Flux results not similar to Tensorflow

question

#1

Hi everyone,

I currently do a lot of ML in Python using Tensorflow, which is working fine but Julia seems to be a bit more then fine, so I’m experimenting with Flux as an alternative. My first step is just to train a simple feed-forward NN on a relatively small dataset (2000 samples) using a simple MSE. In tensorflow this works fine and my MSE goes down to 10^-5 (synthetic data without noise so no overfitting) but somehow in Flux I can’t get it past 0.03. My code is below: does anyone have any idea why it’s not going past 0.035?

Thanks!

X = [[x, t] for x in data["x"] for t in data["t"]]
X = hcat(X...);

y = reshape(real(data["usol"]), (1, length(data["usol"])))

idx = randperm!(collect(1:length(y)));
X_train = X[:, idx][:, 1:2000];
y_train = y[idx][1:2000];

dataset = [(X_train, y_train)];

model = Chain(Dense(2, 20, tanh),
              Dense(20, 20, tanh),
              Dense(20, 20, tanh),
              Dense(20, 20, tanh),
              Dense(20, 20, tanh),
              Dense(20, 20, tanh),
              Dense(20, 1))
ps = params(model);

loss(x, y) = mean((model(x).-y).^2)
opt = ADAM(0.002, (0.99, 0.999))
evalcb() = @show(loss(X_train, y_train))
@Flux.epochs 5000 Flux.train!(loss, ps, dataset, opt, cb = Flux.throttle(evalcb, 5))

#2

Is it possible to share the data or use another example that can be reproduced by others?

Showing the TF code that produces superior results would be helpful as well.


#3

Here’s a link to the data:

https://drive.google.com/file/d/1-CruDQbbc6gz1zPMle_hY8kTxIT4maX4/view?usp=sharing

I copied my tensorflow code below (roughly, as it contains more extra stuff, but the basis is the same…). Basically, I don’t get why my model doesn’t train past 0.035 MSE; I just tried with significantly more layers and that doesn’t work either (in fact, the MSE is higher!) , so it’s not necessarily a tensorflow vs flux question.

    with tf.name_scope("Neural_Network"):
        X = data
        for layer in np.arange(len(config['layers'])-2):
            X = tf.layers.dense(X, units=config['layers'][layer+1], activation=tf.nn.tanh, kernel_initializer=tf.constant_initializer(config['initial_weights'][layer]), bias_initializer=tf.constant_initializer(config['initial_biases'][layer]))
        prediction = tf.layers.dense(inputs=X, units=config['layers'][-1], activation=None, kernel_initializer=tf.constant_initializer(config['initial_weights'][-1]), bias_initializer=tf.constant_initializer(config['initial_biases'][-1]))

MSE_costs = tf.reduce_mean(tf.square(target - prediction), axis=0)

and then just the standard ADAM optimizer and dataset input.

I can only conclude something is wrong with my code but I can’t figure out what…


#4
  • Do you use the same initialization for weigths and biases (there is an initW and initb keyword argument for the Dense function, similar to the kernel_initializer of TF) and the same parameters for ADAM?
  • To debug I would also try to use the exact same training data, i.e. idx and consequentally X_train and y_train should be the same in Flux and TF.
  • Does y_train have the right dimensions?
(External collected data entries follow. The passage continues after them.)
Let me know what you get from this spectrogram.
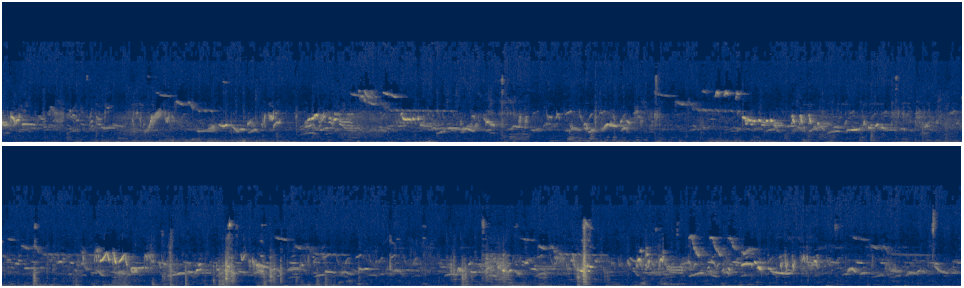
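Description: Several small birds chirping and calling over one another, with a few sharper clicks midway, over a low rumble.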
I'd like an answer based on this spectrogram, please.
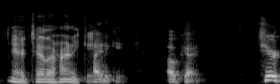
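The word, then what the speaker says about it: Heinicke: Heineke.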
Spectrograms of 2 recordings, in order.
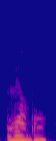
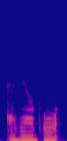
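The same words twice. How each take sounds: No difference in how they are said.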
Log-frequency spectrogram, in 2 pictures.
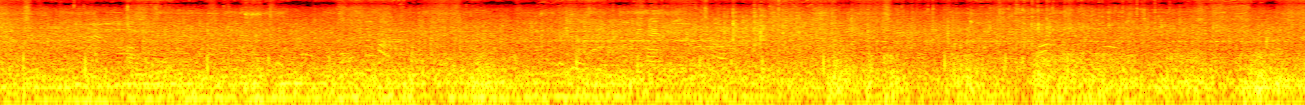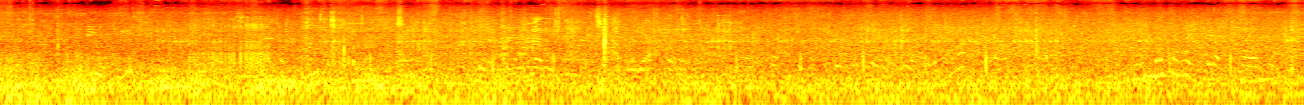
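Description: Wind rushes steadily across the microphone outdoors.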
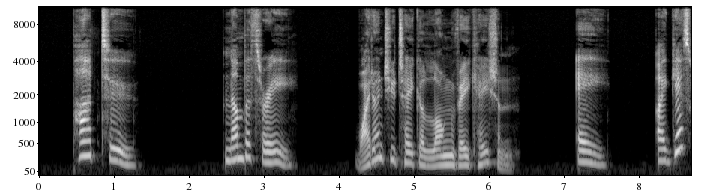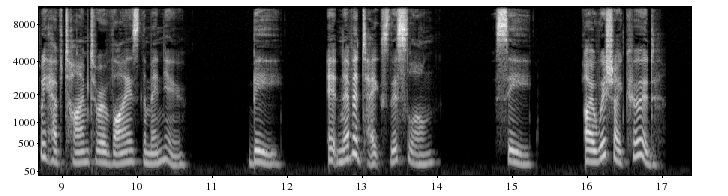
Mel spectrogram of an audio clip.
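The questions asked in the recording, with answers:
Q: Why don't you take a long vacation?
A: C: I wish I could.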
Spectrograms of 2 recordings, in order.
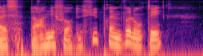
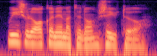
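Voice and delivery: ordinary delivery, nothing marked

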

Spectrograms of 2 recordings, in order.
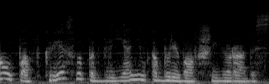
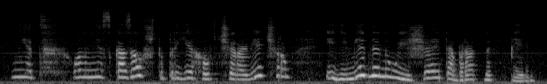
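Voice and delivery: higher, lightly voiced woman; worried Louise; 11 semitones higher, 3 dB louder than usual. A narrator's reading. Woman reporting the stranger's departure, worried. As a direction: answer with mild agitation.

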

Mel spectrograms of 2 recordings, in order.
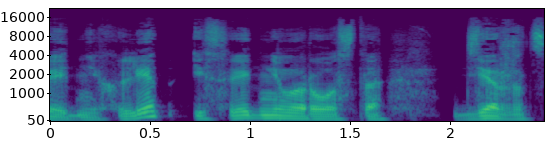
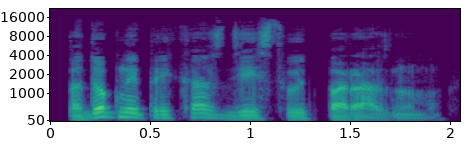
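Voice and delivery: ordinary delivery

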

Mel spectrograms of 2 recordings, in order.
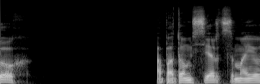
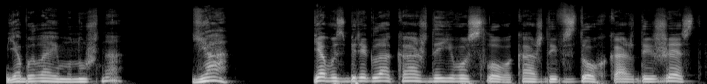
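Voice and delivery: higher, rushing plea of devotion; passionate outpouring; 6 semitones higher than usual. Acted. Grieving woman tells how she believed in him, higher and passionate. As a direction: pour it out as if no one else understood. Woman pours out her love.

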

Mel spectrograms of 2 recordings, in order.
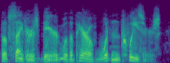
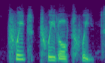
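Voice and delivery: birdlike chirping; 5 semitones higher, slower than usual. Acted. Birdcall answers Sturm about the engine in higher birdlike chirps. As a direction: chirp it like a little bird.

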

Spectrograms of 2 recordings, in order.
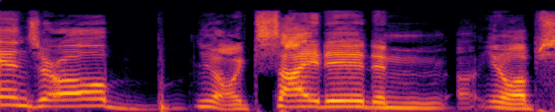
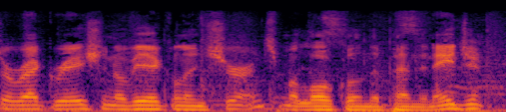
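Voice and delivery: ad read; 4 semitones lower, 4 dB quieter than usual. Acted. Host reads sponsor ad.

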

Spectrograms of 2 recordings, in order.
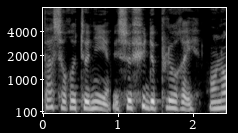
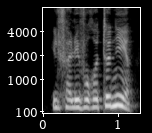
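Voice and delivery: louder, indignant reproach; furious scolding; 7 dB louder than usual. A narrator's reading. Phébé scolds Mac for sneezing, furious. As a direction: scold him for the noise. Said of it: "s'écria Phébé furieuse".

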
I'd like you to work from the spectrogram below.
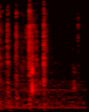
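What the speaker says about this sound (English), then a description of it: "I'm typing in very specific keywords." A few quick, soft keystrokes on a computer keyboard, faint and close, clicking in an uneven rhythm as keywords are typed.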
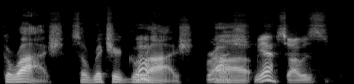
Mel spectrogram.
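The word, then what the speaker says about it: Gouraige: buddy in the chat I think it's Rick rarick there uh pronounced garage so Richard garage yeah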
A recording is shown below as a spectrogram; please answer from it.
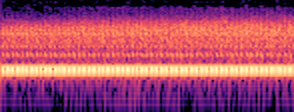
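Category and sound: signal or alarm, phone call ringing tone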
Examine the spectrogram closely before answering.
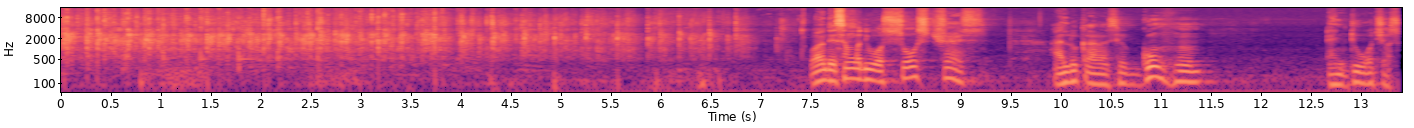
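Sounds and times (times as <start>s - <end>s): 
audience clapping hands: 0.0s - 7.6s
speech: 7.6s - 9.4s, 10.0s - 11.6s, 12.8s - 13.4s.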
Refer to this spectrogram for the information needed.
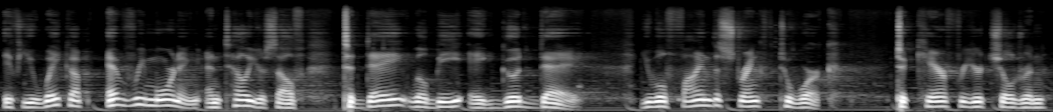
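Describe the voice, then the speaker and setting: Man voicing a gentle, slow-talking wise old woman. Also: medium pitch, big-room sound. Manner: gentle, unhurried, reassuring. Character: wise, calm, kindly old village woman.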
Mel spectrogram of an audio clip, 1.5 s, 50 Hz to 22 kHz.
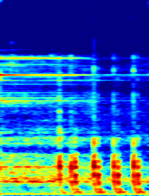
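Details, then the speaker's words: Hcalory 12V 5kW hydronic diesel heater on test bench running at maximum output, microphone touched to the fuel dosing pump: crisp evenly spaced ticks, about 27 per 5 seconds, over a steady heater hum; normal. "touch it to the pump, so you can hear the clicking really loudly and count the amount of hertz, really."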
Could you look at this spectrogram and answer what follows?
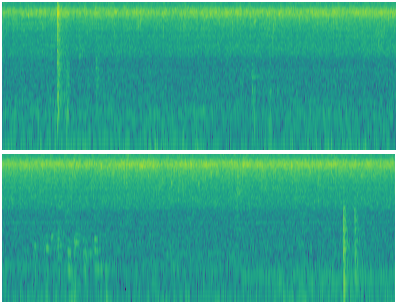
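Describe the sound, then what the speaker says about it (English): Continuous sizzling of Buldak Korean fire chicken stir-frying in a pan, a loud steady hiss close by with occasional clinks of stirring and a few faint voices underneath. "That's all they're getting is sizzle."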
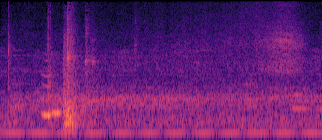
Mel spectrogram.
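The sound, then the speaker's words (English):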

I would write X_train = X[:, idx[1:2000]]; y_train = y[:, idx[1:2000]].
  • It wont make a difference, but there is also Flux.mse that could be used instead of your custom MSE loss function.